WHAT YOU HAVE TO DO:
Copy all the entries word for word, but omit the pictures.

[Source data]
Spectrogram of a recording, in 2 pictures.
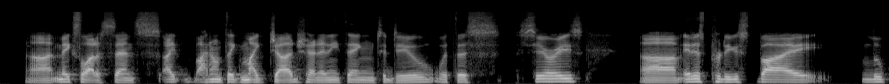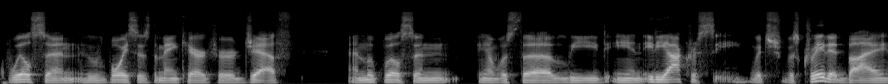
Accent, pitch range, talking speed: American, 90-110 Hz, 160 wpm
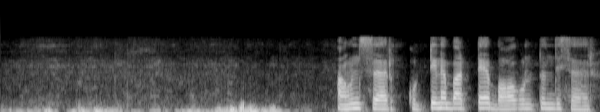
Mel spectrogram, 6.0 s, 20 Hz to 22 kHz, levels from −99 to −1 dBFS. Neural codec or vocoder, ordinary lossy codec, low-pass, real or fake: vocoder, 22.05 kHz, 80 mel bands, WaveNeXt; none; 5.4 kHz; fake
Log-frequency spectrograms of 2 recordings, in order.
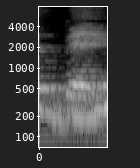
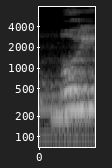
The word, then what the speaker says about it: bury: Now this is very wrongly मिसप्रोनाउंस्ड, इसे बेरी मैंने सुना है बोलते हैं, बड़ी, ब्यूरी, देखो BURY, बुरी भी बोल देते हैं, है ना, बरी भी बोल देते हैं।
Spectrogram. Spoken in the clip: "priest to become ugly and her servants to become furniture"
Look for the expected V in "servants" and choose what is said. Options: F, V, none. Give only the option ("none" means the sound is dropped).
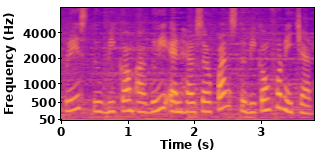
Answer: F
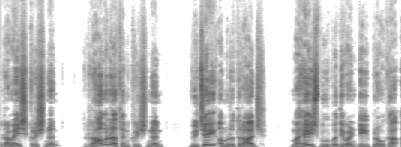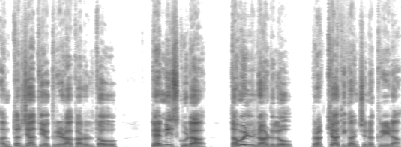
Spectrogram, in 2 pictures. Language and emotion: Telugu, neutral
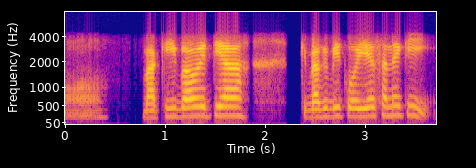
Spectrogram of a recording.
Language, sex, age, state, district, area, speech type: Assamese, female, 45-60, Assam, Golaghat, rural, conversation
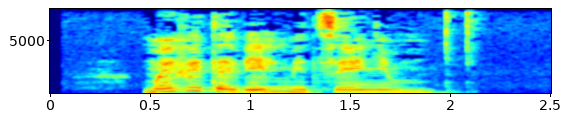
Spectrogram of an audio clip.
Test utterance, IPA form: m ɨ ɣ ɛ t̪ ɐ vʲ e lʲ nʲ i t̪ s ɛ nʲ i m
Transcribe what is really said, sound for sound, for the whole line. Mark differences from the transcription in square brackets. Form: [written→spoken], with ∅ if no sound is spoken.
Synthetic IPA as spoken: m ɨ ɣ ɛ t̪ ɐ vʲ e lʲ [nʲ→mʲ] i t̪ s ɛ nʲ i m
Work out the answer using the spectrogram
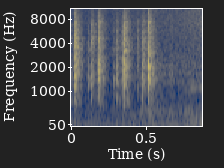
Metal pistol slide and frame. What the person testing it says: When you shake it, it's like a striker fire gun. It's not got those super tight tolerances where the where the slide meets the frame.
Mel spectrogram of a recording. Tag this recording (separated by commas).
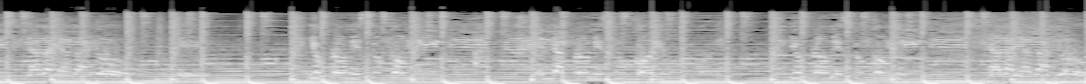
Music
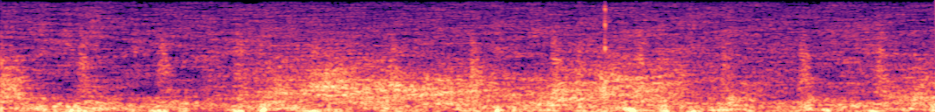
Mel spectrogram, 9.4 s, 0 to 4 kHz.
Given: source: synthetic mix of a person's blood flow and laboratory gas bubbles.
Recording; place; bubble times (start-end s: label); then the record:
Doppler ultrasound of blood flow; subclavian vein
5.73-5.90 s: bubbles
5.97-6.12 s: bubbles
From the record:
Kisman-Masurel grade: 122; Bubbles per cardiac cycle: 1 to 2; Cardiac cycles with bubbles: 10 to 50%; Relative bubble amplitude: moderate (0.250 to 0.450); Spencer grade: 2 (many but less than half of the cardiac periods contain bubble signals, singularly or in groups); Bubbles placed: anywhere in the cardiac cycle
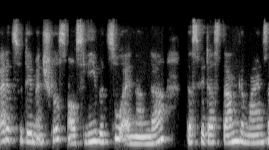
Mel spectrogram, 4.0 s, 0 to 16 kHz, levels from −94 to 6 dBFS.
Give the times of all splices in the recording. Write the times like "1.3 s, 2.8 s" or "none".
1.0 s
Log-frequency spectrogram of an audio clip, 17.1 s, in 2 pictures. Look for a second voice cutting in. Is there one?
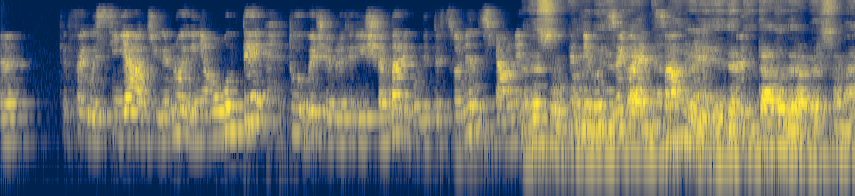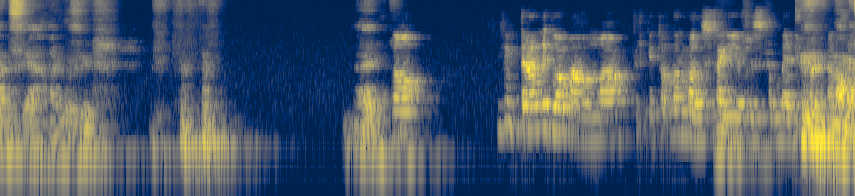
Yes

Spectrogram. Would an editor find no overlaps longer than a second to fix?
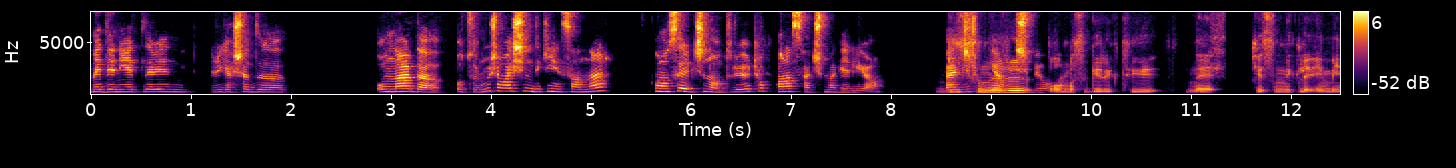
No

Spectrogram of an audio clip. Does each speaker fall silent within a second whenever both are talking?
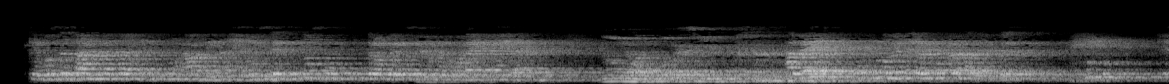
Yes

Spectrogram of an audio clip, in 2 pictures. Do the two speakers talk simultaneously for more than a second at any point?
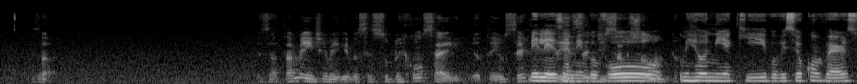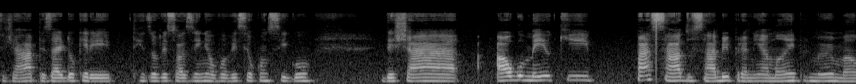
Yes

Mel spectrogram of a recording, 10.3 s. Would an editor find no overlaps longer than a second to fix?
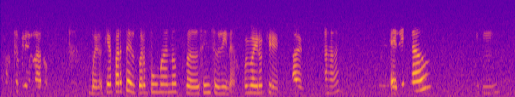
Yes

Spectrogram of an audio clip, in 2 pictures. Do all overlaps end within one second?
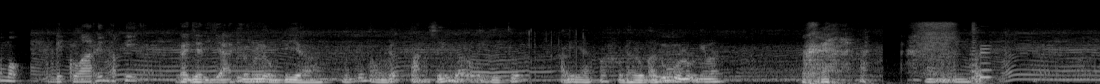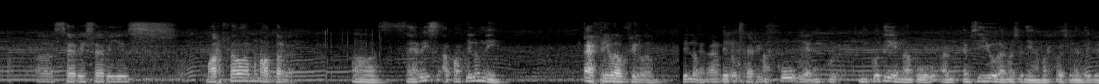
No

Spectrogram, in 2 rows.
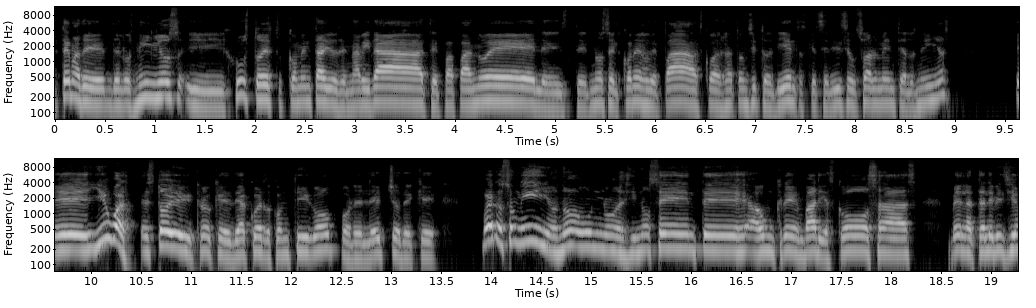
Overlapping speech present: No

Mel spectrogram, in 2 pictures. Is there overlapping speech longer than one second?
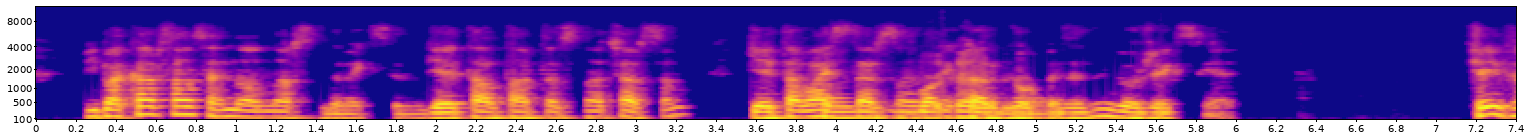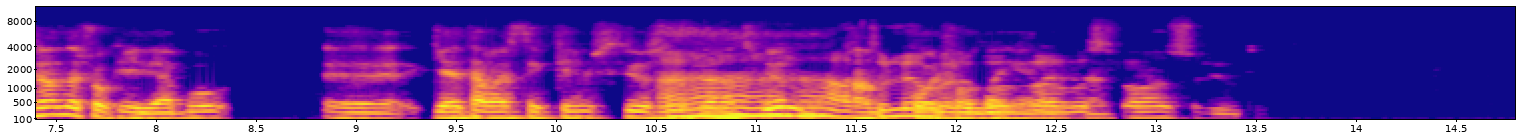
Yes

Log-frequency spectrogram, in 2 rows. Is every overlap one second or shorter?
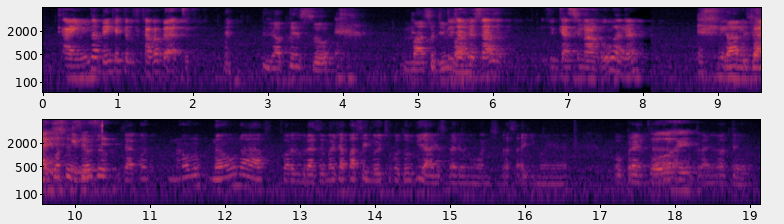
No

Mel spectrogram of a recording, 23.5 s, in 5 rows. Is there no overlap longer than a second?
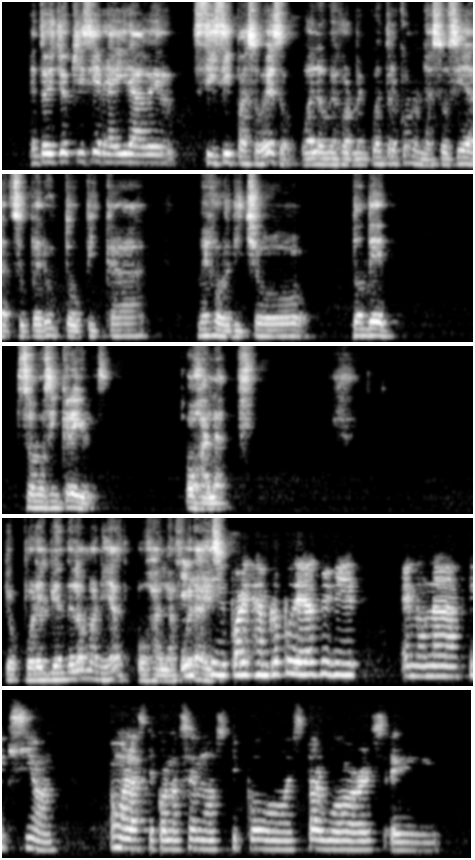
Yes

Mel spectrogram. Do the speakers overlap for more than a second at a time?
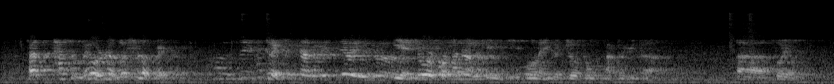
Yes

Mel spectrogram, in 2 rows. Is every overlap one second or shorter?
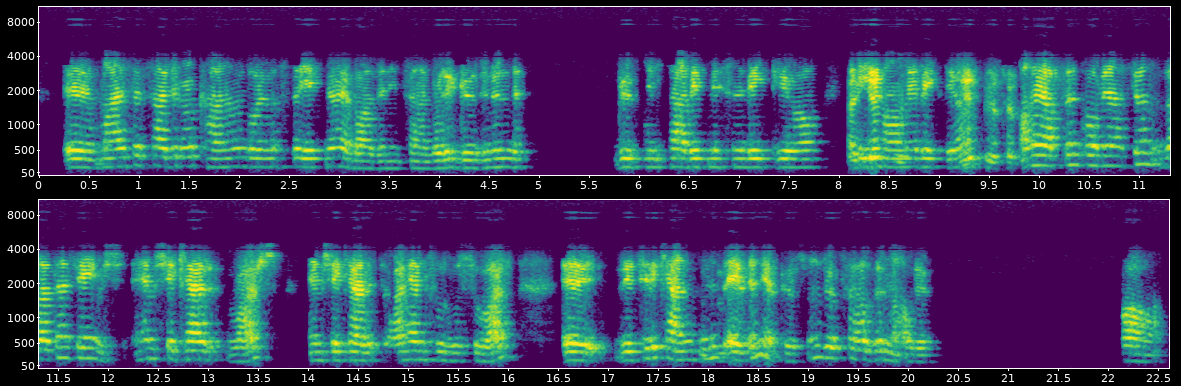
Yes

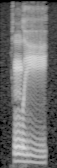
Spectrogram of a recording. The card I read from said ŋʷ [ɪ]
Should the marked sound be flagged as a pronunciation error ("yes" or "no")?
yes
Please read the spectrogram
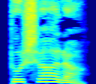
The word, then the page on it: ಧಸರಿ: dhasari'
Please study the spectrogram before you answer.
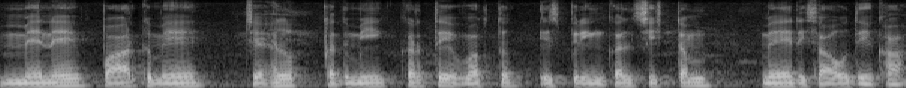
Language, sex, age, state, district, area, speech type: Urdu, male, 30-45, Uttar Pradesh, Muzaffarnagar, rural, spontaneous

THE COMPLETED TASK:
Spectrogram of a recording, in 2 pictures.
Accent, pitch range, talking speed: American, 90-110 Hz, 160 wpm
Mel spectrogram, 6.0 s, 20 Hz to 22 kHz, levels from −99 to −1 dBFS. Neural codec or vocoder, ordinary lossy codec, low-pass, real or fake: vocoder, 22.05 kHz, 80 mel bands, WaveNeXt; none; 5.4 kHz; fake
Log-frequency spectrograms of 2 recordings, in order.
The word, then what the speaker says about it: bury: Now this is very wrongly मिसप्रोनाउंस्ड, इसे बेरी मैंने सुना है बोलते हैं, बड़ी, ब्यूरी, देखो BURY, बुरी भी बोल देते हैं, है ना, बरी भी बोल देते हैं।
Spectrogram. Spoken in the clip: "priest to become ugly and her servants to become furniture"
Look for the expected V in "servants" and choose what is said. Options: F, V, none. Give only the option ("none" means the sound is dropped).
Answer: F
Spectrogram, in 2 pictures. Language and emotion: Telugu, neutral
Spectrogram of a recording.
Language, sex, age, state, district, area, speech type: Assamese, female, 45-60, Assam, Golaghat, rural, conversation
Spectrogram of an audio clip.
Test utterance, IPA form: m ɨ ɣ ɛ t̪ ɐ vʲ e lʲ nʲ i t̪ s ɛ nʲ i m
Transcribe what is really said, sound for sound, for the whole line. Mark differences from the transcription in square brackets. Form: [written→spoken], with ∅ if no sound is spoken.
Synthetic IPA as spoken: m ɨ ɣ ɛ t̪ ɐ vʲ e lʲ [nʲ→mʲ] i t̪ s ɛ nʲ i m
Work out the answer using the spectrogram
Metal pistol slide and frame. What the person testing it says: When you shake it, it's like a striker fire gun. It's not got those super tight tolerances where the where the slide meets the frame.
Mel spectrogram of a recording. Tag this recording (separated by commas).
Music
Mel spectrogram, 9.4 s, 0 to 4 kHz.
Given: source: synthetic mix of a person's blood flow and laboratory gas bubbles.
Recording; place; bubble times (start-end s: label); then the record:
Doppler ultrasound of blood flow; subclavian vein
5.73-5.90 s: bubbles
5.97-6.12 s: bubbles
From the record:
Kisman-Masurel grade: 122; Bubbles per cardiac cycle: 1 to 2; Cardiac cycles with bubbles: 10 to 50%; Relative bubble amplitude: moderate (0.250 to 0.450); Spencer grade: 2 (many but less than half of the cardiac periods contain bubble signals, singularly or in groups); Bubbles placed: anywhere in the cardiac cycle
Mel spectrogram, 4.0 s, 0 to 16 kHz, levels from −94 to 6 dBFS.
Give the times of all splices in the recording. Write the times like "1.3 s, 2.8 s" or "none".
1.0 s
Log-frequency spectrogram of an audio clip, 17.1 s, in 2 pictures. Look for a second voice cutting in. Is there one?
Yes

Spectrogram. Would an editor find no overlaps longer than a second to fix?
No

Spectrogram of an audio clip. Does each speaker fall silent within a second whenever both are talking?
Yes

Spectrogram of an audio clip, in 2 pictures. Do the two speakers talk simultaneously for more than a second at any point?
Yes

Mel spectrogram of a recording, 10.3 s. Would an editor find no overlaps longer than a second to fix?
Yes

Spectrogram of an audio clip, in 2 pictures. Do all overlaps end within one second?
No

Spectrogram, in 2 rows.
Overlapping speech present: No

Mel spectrogram, in 2 pictures. Is there overlapping speech longer than one second?
Yes

Log-frequency spectrogram, in 2 rows. Is every overlap one second or shorter?
No

Mel spectrogram of a recording, 23.5 s, in 5 rows. Is there no overlap longer than a second?
Yes

Mel spectrogram. Do the speakers overlap for more than a second at a time?
Yes

Mel spectrogram, in 2 rows. Is every overlap one second or shorter?
Yes

Spectrogram of a recording. The card I read from said ŋʷ [ɪ]
Should the marked sound be flagged as a pronunciation error ("yes" or "no")?
yes
Please read the spectrogram
The word, then the page on it: ಧಸರಿ: dhasari'
Please study the spectrogram before you answer.
Language, sex, age, state, district, area, speech type: Urdu, male, 30-45, Uttar Pradesh, Muzaffarnagar, rural, spontaneous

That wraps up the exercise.